═══ Data for this task ═══

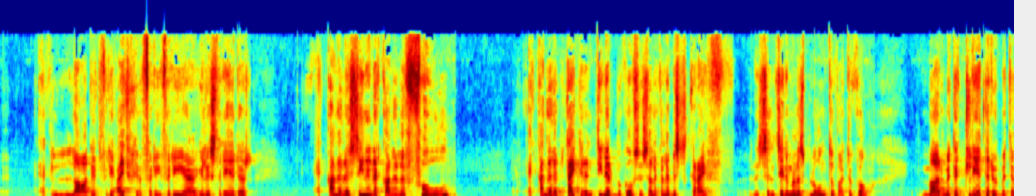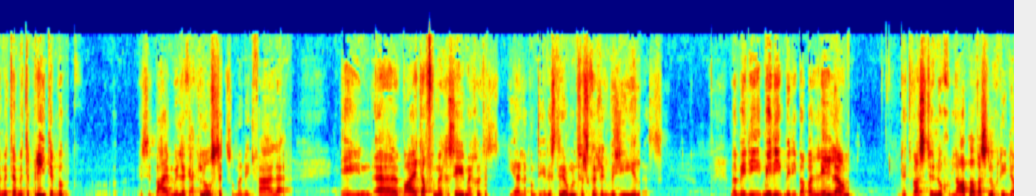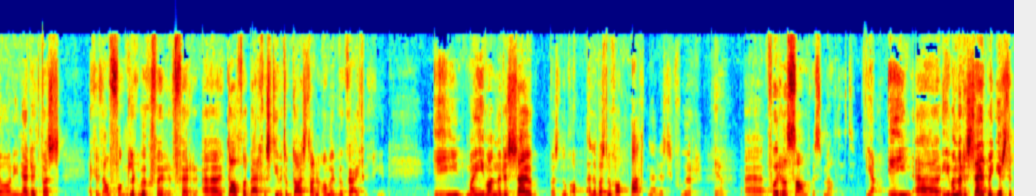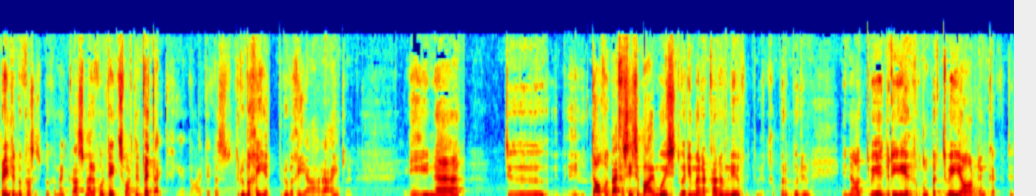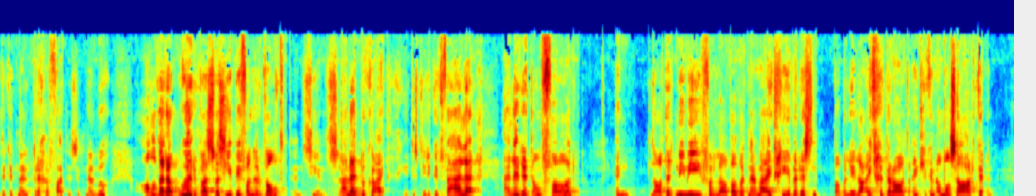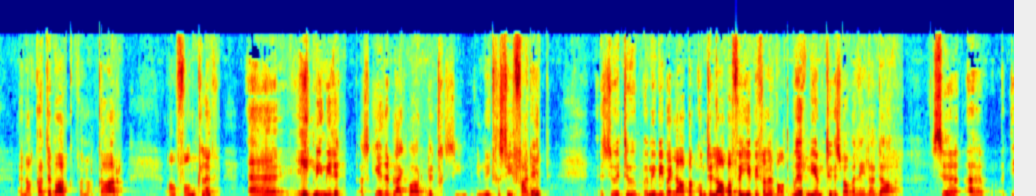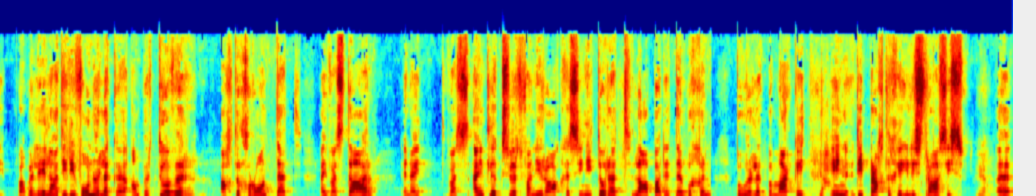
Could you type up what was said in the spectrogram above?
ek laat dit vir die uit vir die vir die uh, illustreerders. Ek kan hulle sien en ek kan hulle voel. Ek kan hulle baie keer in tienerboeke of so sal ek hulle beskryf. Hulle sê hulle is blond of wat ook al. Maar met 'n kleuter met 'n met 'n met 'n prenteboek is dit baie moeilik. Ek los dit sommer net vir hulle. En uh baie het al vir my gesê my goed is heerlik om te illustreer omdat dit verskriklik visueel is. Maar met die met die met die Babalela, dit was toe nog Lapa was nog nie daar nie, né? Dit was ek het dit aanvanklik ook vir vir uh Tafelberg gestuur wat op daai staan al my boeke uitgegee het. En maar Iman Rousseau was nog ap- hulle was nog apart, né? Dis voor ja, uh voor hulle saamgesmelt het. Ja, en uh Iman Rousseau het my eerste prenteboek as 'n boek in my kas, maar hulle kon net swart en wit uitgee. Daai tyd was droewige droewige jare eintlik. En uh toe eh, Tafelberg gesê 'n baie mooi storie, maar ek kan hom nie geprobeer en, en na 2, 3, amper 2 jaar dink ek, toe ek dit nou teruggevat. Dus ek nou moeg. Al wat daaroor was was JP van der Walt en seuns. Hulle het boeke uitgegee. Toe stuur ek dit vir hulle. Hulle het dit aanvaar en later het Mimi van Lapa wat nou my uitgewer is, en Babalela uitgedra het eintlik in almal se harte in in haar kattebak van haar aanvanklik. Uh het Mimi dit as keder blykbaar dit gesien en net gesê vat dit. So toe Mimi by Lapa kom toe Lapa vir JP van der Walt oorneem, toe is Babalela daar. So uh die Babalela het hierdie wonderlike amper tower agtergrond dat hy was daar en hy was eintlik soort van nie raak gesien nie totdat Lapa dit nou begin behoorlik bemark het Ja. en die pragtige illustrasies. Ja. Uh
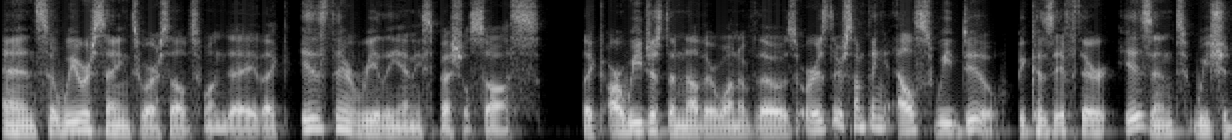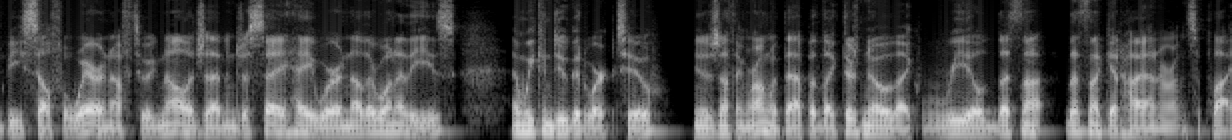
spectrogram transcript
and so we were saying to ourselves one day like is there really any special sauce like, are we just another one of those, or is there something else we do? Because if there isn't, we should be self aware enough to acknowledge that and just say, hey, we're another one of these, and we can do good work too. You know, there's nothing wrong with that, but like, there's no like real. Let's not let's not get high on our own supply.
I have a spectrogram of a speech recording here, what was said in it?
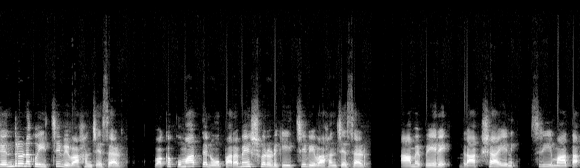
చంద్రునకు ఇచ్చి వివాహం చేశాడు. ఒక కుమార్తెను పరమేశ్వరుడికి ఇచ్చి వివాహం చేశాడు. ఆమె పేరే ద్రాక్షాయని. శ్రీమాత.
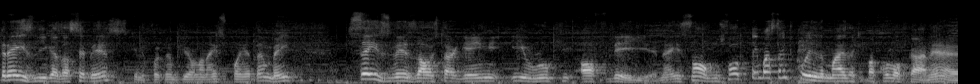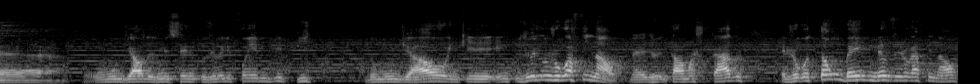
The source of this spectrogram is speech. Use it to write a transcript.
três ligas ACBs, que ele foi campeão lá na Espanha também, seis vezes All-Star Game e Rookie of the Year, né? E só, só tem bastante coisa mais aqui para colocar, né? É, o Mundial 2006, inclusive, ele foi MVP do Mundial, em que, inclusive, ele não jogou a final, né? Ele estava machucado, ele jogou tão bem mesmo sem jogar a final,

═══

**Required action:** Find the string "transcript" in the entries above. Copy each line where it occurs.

**Answer space:**
spectrogram transcript
The source of this spectrogram is speech. Use it to write a transcript.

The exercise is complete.